Compromise of Major U.S. Cybersecurity Firm is Cause for Reevaluation
The United States continues to be rocked by the SolarWinds hack, which is thought to be the worst ever cyber-attack on U.S. Government and corporations. At least six departments, including State, Treasury, Commerce and Energy, have been reported to have been breached. However, the attack was first identified, not by a government agency, but by cybersecurity firm FireEye, who were themselves recently compromised by hackers with "world-class capabilities" who had "primarily sought information related to certain government customers."
This approach of attacking IT infrastructure and security providers, such as trusted government vendors FireEye and SolarWinds, in order to compromise their products and tools, makes this an extremely worrying development for organizations across government and enterprise. As the Democratic vice-chairman of the Senate select committee on intelligence, Mark Warner, commented: "The hack of a premier cybersecurity firm demonstrates that even the most sophisticated companies are vulnerable to cyber-attacks."

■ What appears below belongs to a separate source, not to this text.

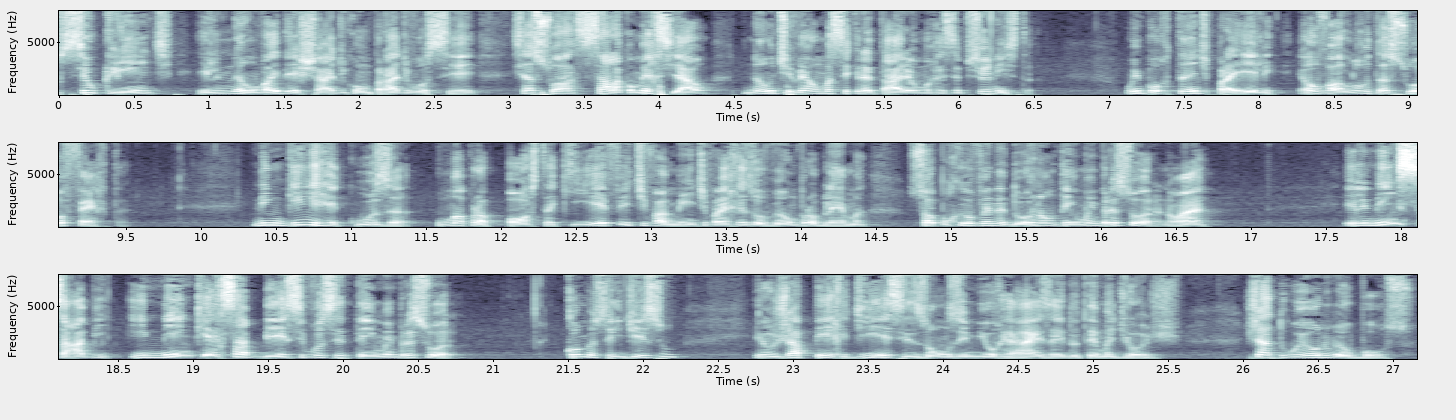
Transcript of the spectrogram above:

The supply chain attack, in which malware was inserted into an update of the SolarWinds network and security monitoring platform, Orion, came to light almost by accident due to an automated security alert that warned a FireEye employee that his credentials had been used to log into the company’s virtual private network (VPN) from an unrecognized device.
In August the NSA issued an advisory that warned, "VPNs are essential for enabling remote access and securely connecting remote sites, but without proper configuration, patch management, and hardening, VPNs are vulnerable to attack." Security controls are at risk of being subverted and must continuously be assessed.

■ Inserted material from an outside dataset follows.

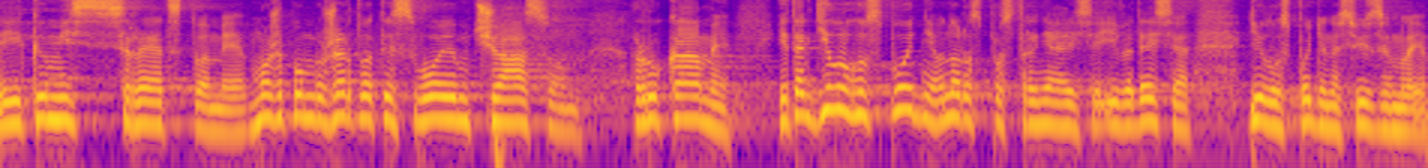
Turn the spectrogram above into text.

In essence, an attack on a VPN can provide direct access to internal networks and IT infrastructure. If this occurs, the organization is prone to data theft, for internal systems to be manipulated or enterprises to be denied service.

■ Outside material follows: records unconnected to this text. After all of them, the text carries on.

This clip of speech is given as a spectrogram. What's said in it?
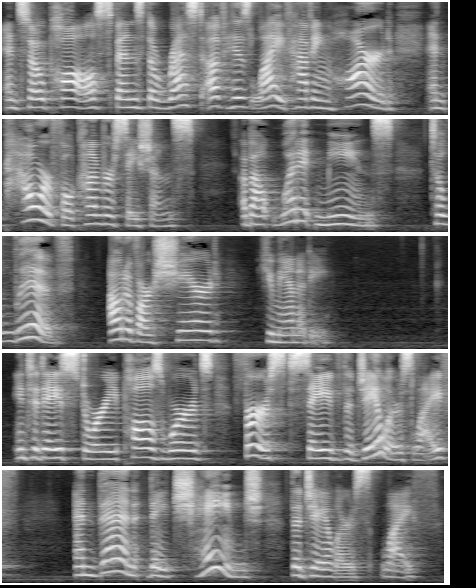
And so Paul spends the rest of his life having hard and powerful conversations about what it means to live out of our shared humanity. In today's story, Paul's words first save the jailer's life, and then they change the jailer's life.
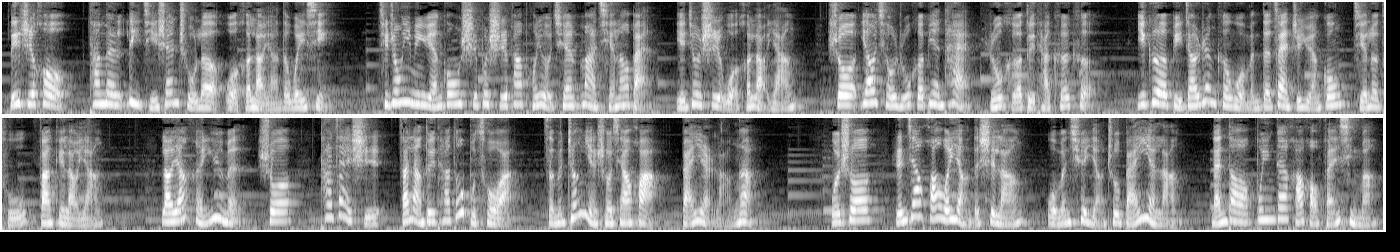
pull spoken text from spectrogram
离职后，他们立即删除了我和老杨的微信。其中一名员工时不时发朋友圈骂钱老板，也就是我和老杨，说要求如何变态，如何对他苛刻。一个比较认可我们的在职员工截了图发给老杨，老杨很郁闷，说他在时咱俩对他都不错啊，怎么睁眼说瞎话，白眼狼啊？我说人家华为养的是狼，我们却养出白眼狼，难道不应该好好反省吗？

The fact that millions of employees are newly working from home due to the global health crisis, together with increasingly sophisticated, nation state led cyberattacks, has created a perfect storm for both public and private sector organizations.
To allow unprecedented numbers to work from home and communicate/collaborate effectively, VPN solutions designed for limited use are now required to scale up far beyond peak capacity. Additionally, organizations are utilizing non-certified collaboration and communication tools, effectively creating shadow IT infrastructures outside the oversight and management of security professionals. Some of the most considerable burdens on VPNs are the use of data-intensive VoIP, video conferencing, and large file transfers. While VPNs can facilitate these connections, the user experience is lacking as public and enterprise networks strain to cope with increased traffic.
In practice, organizations must understand their security gaps, evaluate the capabilities of their security tools, routinely assess security policies and strive to reduce their attack surfaces, including reducing the load on their VPN. For example, using a video/voice communications platform that provides its own end-to-end encryption, can be integrated directly into IT infrastructure, and does not rely on centralized key management or VPNs for security will help the organization continue to communicate securely when they need to most.
Communication Security Group is the market-leader in mutually authenticated, end-to-end encryption for any kind of data in motion. They are best known for their secure communications suite, Cellcrypt, which provides military-grade encryption for voice/conference calls, instant messaging and file transfers. These enterprise-ready solutions are ideally suited for distributed workforces and expanding an organization’s secure network to a remote or mobile team. For more information, visit www.cellcrypt.com